BEGIN

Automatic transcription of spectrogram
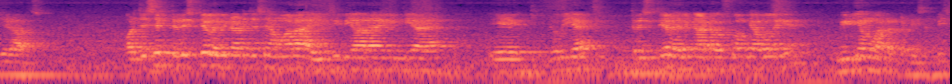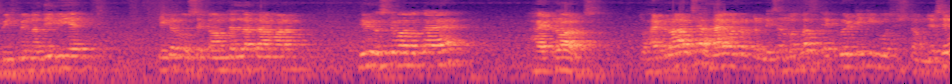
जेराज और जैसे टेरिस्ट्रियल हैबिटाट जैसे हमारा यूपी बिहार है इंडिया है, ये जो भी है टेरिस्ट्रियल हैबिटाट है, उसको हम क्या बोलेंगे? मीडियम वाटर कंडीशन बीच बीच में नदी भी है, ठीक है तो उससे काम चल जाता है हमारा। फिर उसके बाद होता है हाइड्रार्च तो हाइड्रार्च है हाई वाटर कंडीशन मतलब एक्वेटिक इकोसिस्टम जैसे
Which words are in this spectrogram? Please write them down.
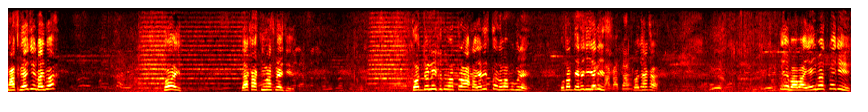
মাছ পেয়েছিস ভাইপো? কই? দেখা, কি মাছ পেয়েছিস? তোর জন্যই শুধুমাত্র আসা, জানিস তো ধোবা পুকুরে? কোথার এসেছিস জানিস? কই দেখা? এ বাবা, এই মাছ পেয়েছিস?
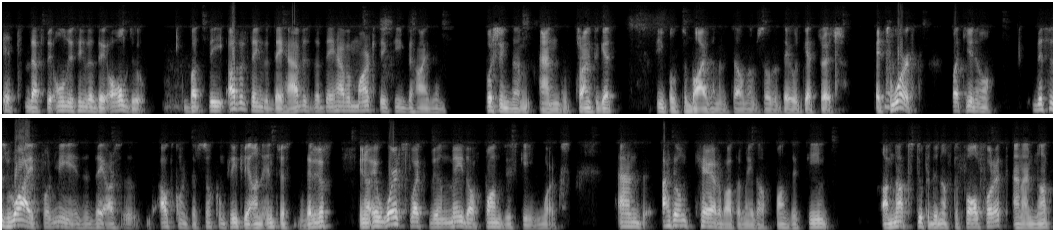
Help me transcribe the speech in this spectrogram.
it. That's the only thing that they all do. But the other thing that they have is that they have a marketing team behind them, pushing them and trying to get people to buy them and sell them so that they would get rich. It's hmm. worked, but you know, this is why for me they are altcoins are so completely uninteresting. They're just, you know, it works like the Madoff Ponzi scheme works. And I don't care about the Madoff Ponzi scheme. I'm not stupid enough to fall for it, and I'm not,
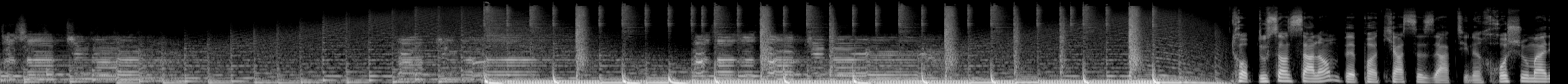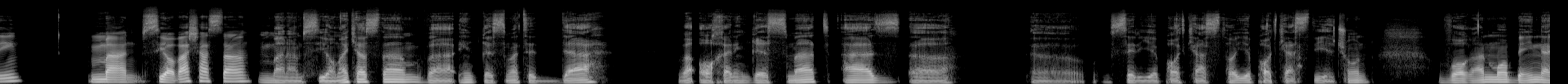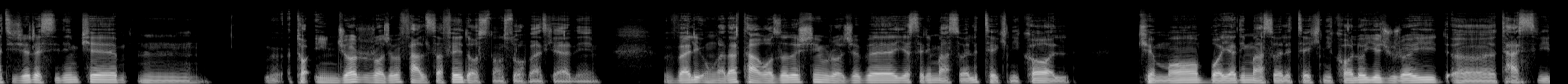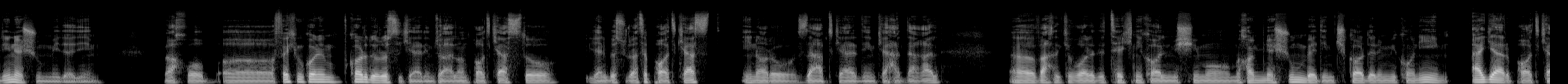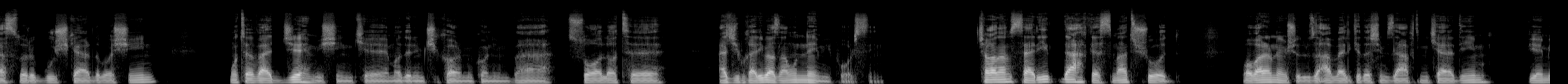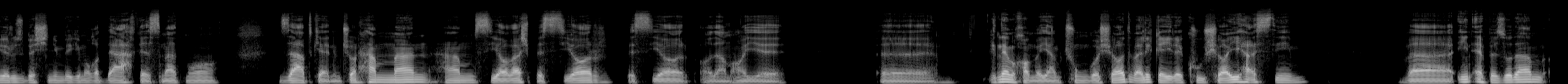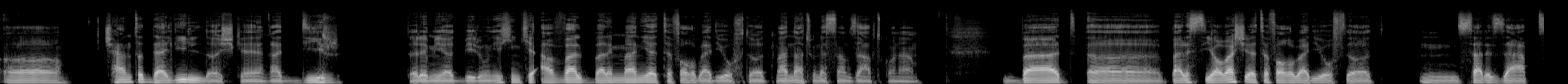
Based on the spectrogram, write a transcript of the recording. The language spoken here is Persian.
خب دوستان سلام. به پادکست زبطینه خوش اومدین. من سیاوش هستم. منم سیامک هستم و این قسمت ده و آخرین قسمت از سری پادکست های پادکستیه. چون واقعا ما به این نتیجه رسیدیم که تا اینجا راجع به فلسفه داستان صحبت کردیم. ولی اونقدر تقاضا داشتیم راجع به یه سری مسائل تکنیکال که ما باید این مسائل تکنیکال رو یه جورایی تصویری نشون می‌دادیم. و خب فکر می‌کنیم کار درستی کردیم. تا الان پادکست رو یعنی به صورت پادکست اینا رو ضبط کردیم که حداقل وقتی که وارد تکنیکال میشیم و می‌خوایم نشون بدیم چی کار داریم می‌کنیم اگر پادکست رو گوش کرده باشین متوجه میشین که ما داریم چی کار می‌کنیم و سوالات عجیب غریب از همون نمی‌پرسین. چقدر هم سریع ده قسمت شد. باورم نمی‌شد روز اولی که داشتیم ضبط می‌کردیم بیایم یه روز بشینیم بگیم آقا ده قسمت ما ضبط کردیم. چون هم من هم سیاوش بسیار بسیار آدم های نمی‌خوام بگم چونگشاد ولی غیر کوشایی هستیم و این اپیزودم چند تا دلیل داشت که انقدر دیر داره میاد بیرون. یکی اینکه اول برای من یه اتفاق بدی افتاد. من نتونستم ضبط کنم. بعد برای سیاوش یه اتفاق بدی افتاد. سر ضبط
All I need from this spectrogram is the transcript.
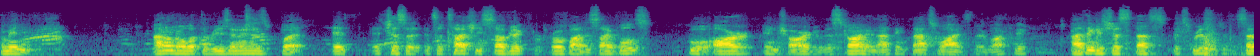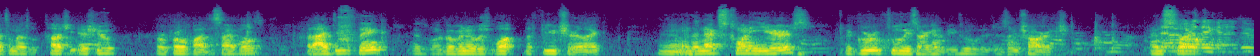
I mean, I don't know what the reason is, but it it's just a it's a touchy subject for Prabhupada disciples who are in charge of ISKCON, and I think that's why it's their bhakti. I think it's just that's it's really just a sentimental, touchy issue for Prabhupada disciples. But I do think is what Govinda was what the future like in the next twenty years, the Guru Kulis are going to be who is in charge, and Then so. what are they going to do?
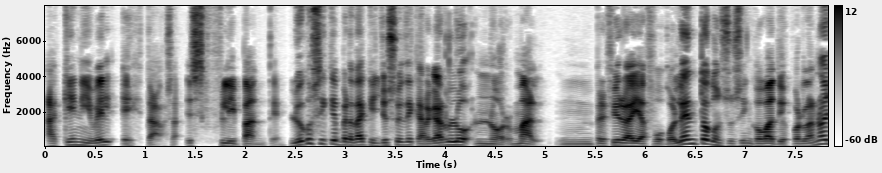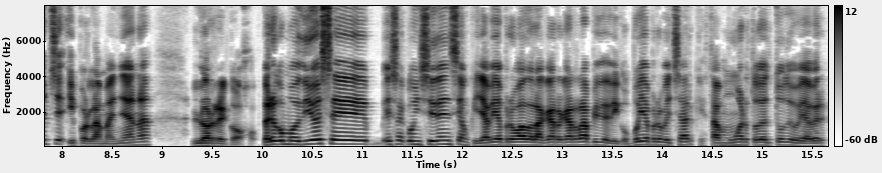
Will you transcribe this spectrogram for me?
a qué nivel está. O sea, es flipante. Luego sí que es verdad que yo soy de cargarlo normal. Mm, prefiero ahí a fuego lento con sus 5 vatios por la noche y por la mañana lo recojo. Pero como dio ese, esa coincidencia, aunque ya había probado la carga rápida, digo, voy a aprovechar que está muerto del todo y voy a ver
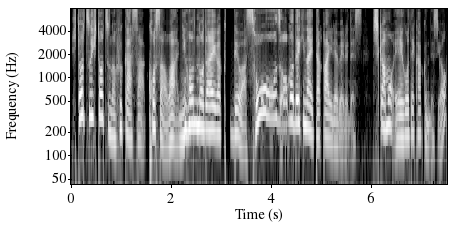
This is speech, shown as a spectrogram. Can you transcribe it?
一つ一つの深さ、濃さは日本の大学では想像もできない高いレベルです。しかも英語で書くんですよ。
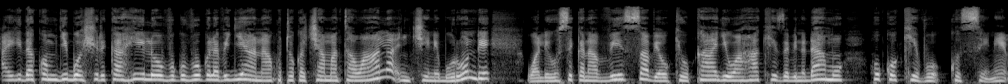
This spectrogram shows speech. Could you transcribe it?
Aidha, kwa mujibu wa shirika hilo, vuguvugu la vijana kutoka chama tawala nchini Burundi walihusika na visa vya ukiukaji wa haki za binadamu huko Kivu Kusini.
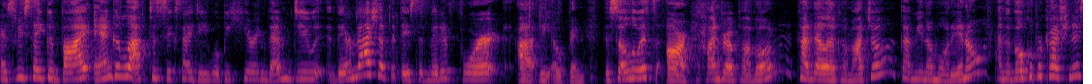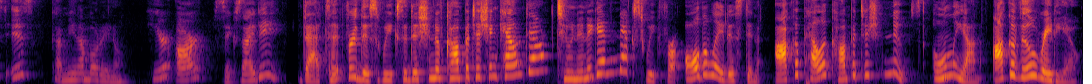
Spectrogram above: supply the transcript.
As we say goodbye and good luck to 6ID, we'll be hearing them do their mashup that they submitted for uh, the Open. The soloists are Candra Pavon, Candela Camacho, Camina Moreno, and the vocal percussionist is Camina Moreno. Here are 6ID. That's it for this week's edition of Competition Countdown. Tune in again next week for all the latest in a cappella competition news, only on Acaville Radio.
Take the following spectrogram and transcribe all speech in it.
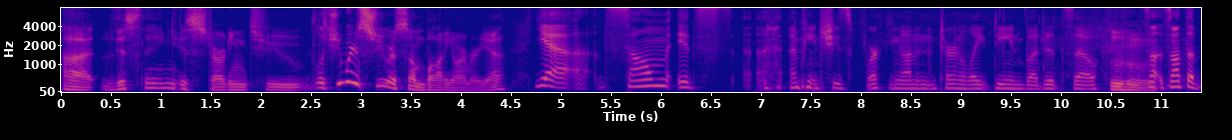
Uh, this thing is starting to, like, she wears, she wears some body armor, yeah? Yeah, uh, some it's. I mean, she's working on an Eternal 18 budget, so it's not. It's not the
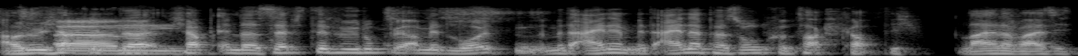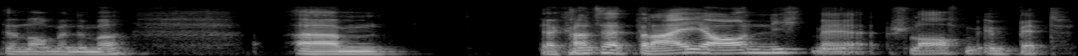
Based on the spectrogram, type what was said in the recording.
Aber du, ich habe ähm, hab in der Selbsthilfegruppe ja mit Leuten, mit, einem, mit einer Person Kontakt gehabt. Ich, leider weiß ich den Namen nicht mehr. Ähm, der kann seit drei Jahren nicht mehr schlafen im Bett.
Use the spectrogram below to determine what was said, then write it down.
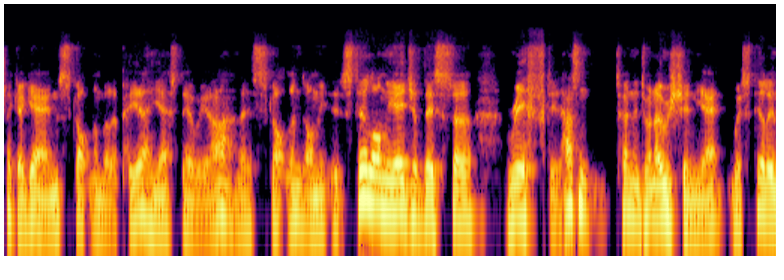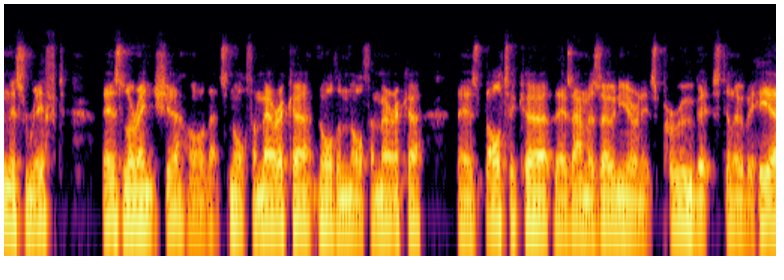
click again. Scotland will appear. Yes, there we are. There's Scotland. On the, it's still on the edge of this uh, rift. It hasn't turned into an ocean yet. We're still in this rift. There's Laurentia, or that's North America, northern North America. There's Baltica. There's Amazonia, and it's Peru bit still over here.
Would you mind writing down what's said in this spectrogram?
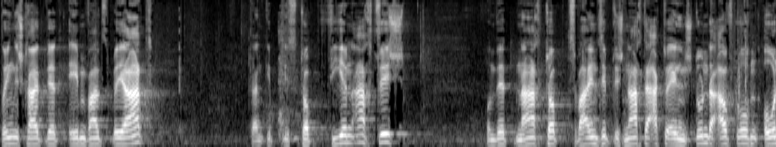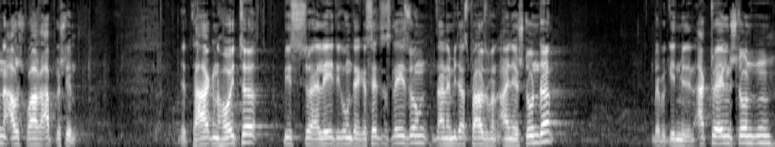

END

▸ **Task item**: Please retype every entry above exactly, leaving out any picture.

▸ **Response area**:
Automatic transcription of spectrogram
जेराज और जैसे टेरिस्ट्रियल हैबिटाट जैसे हमारा यूपी बिहार है इंडिया है, ये जो भी है टेरिस्ट्रियल हैबिटाट है, उसको हम क्या बोलेंगे? मीडियम वाटर कंडीशन बीच बीच में नदी भी है, ठीक है तो उससे काम चल जाता है हमारा। फिर उसके बाद होता है हाइड्रार्च तो हाइड्रार्च है हाई वाटर कंडीशन मतलब एक्वेटिक इकोसिस्टम जैसे
Which words are in this spectrogram? Please write them down.
মাছ পেয়েছিস ভাইপো? কই? দেখা, কি মাছ পেয়েছিস? তোর জন্যই শুধুমাত্র আসা, জানিস তো ধোবা পুকুরে? কোথার এসেছিস জানিস? কই দেখা? এ বাবা, এই মাছ পেয়েছিস?
Help me transcribe the speech in this spectrogram.
it. That's the only thing that they all do. But the other thing that they have is that they have a marketing team behind them, pushing them and trying to get people to buy them and sell them so that they would get rich. It's hmm. worked, but you know, this is why for me they are altcoins are so completely uninteresting. They're just, you know, it works like the Madoff Ponzi scheme works. And I don't care about the Madoff Ponzi scheme. I'm not stupid enough to fall for it, and I'm not,
Based on the spectrogram, write a transcript of the recording. The language spoken here is Persian.
خب دوستان سلام. به پادکست زبطینه خوش اومدین. من سیاوش هستم. منم سیامک هستم و این قسمت ده و آخرین قسمت از سری پادکست های پادکستیه. چون واقعا ما به این نتیجه رسیدیم که تا اینجا راجع به فلسفه داستان صحبت کردیم. ولی اونقدر تقاضا داشتیم راجع به یه سری مسائل تکنیکال که ما باید این مسائل تکنیکال رو یه جورایی تصویری نشون می‌دادیم. و خب فکر می‌کنیم کار درستی کردیم. تا الان پادکست رو یعنی به صورت پادکست اینا رو ضبط کردیم که حداقل وقتی که وارد تکنیکال میشیم و می‌خوایم نشون بدیم چی کار داریم می‌کنیم اگر پادکست رو گوش کرده باشین متوجه میشین که ما داریم چی کار می‌کنیم و سوالات عجیب غریب از همون نمی‌پرسین. چقدر هم سریع ده قسمت شد. باورم نمی‌شد روز اولی که داشتیم ضبط می‌کردیم بیایم یه روز بشینیم بگیم آقا ده قسمت ما ضبط کردیم. چون هم من هم سیاوش بسیار بسیار آدم های نمی‌خوام بگم چونگشاد ولی غیر کوشایی هستیم و این اپیزودم چند تا دلیل داشت که انقدر دیر داره میاد بیرون. یکی اینکه اول برای من یه اتفاق بدی افتاد. من نتونستم ضبط کنم. بعد برای سیاوش یه اتفاق بدی افتاد. سر ضبط
All I need from this spectrogram is the transcript.
I mean, I don't know what the reason is, but it it's just a it's a touchy subject for Prabhupada disciples who are in charge of ISKCON, and I think that's why it's their bhakti. I think it's just that's it's really just a sentimental, touchy issue for Prabhupada disciples. But I do think is what Govinda was what the future like in the next twenty years, the Guru Kulis are going to be who is in charge, and Then so. what are they going to do?
Will you transcribe this spectrogram for me?
a qué nivel está. O sea, es flipante. Luego sí que es verdad que yo soy de cargarlo normal. Mm, prefiero ahí a fuego lento con sus 5 vatios por la noche y por la mañana lo recojo. Pero como dio ese, esa coincidencia, aunque ya había probado la carga rápida, digo, voy a aprovechar que está muerto del todo y voy a ver
This is speech, shown as a spectrogram. Can you transcribe it?
一つ一つの深さ、濃さは日本の大学では想像もできない高いレベルです。しかも英語で書くんですよ。
This spectrogram shows speech. Could you transcribe it?
Aidha, kwa mujibu wa shirika hilo, vuguvugu la vijana kutoka chama tawala nchini Burundi walihusika na visa vya ukiukaji wa haki za binadamu huko Kivu Kusini.
Spectrogram above: supply the transcript.
As we say goodbye and good luck to 6ID, we'll be hearing them do their mashup that they submitted for uh, the Open. The soloists are Candra Pavon, Candela Camacho, Camina Moreno, and the vocal percussionist is Camina Moreno. Here are 6ID. That's it for this week's edition of Competition Countdown. Tune in again next week for all the latest in a cappella competition news, only on Acaville Radio.
Take the following spectrogram and transcribe all speech in it.
Uh, this thing is starting to, like, she wears, she wears some body armor, yeah? Yeah, uh, some it's. I mean, she's working on an Eternal 18 budget, so it's not. It's not the
Based on the spectrogram, type what was said in the recording.
Aber du, ich habe ähm, hab in der Selbsthilfegruppe ja mit Leuten, mit, einem, mit einer Person Kontakt gehabt. Ich, leider weiß ich den Namen nicht mehr. Ähm, der kann seit drei Jahren nicht mehr schlafen im Bett.
Use the spectrogram below to determine what was said, then write it down.
click again. Scotland will appear. Yes, there we are. There's Scotland. On the, it's still on the edge of this uh, rift. It hasn't turned into an ocean yet. We're still in this rift. There's Laurentia, or that's North America, northern North America. There's Baltica. There's Amazonia, and it's Peru bit still over here.
Would you mind writing down what's said in this spectrogram?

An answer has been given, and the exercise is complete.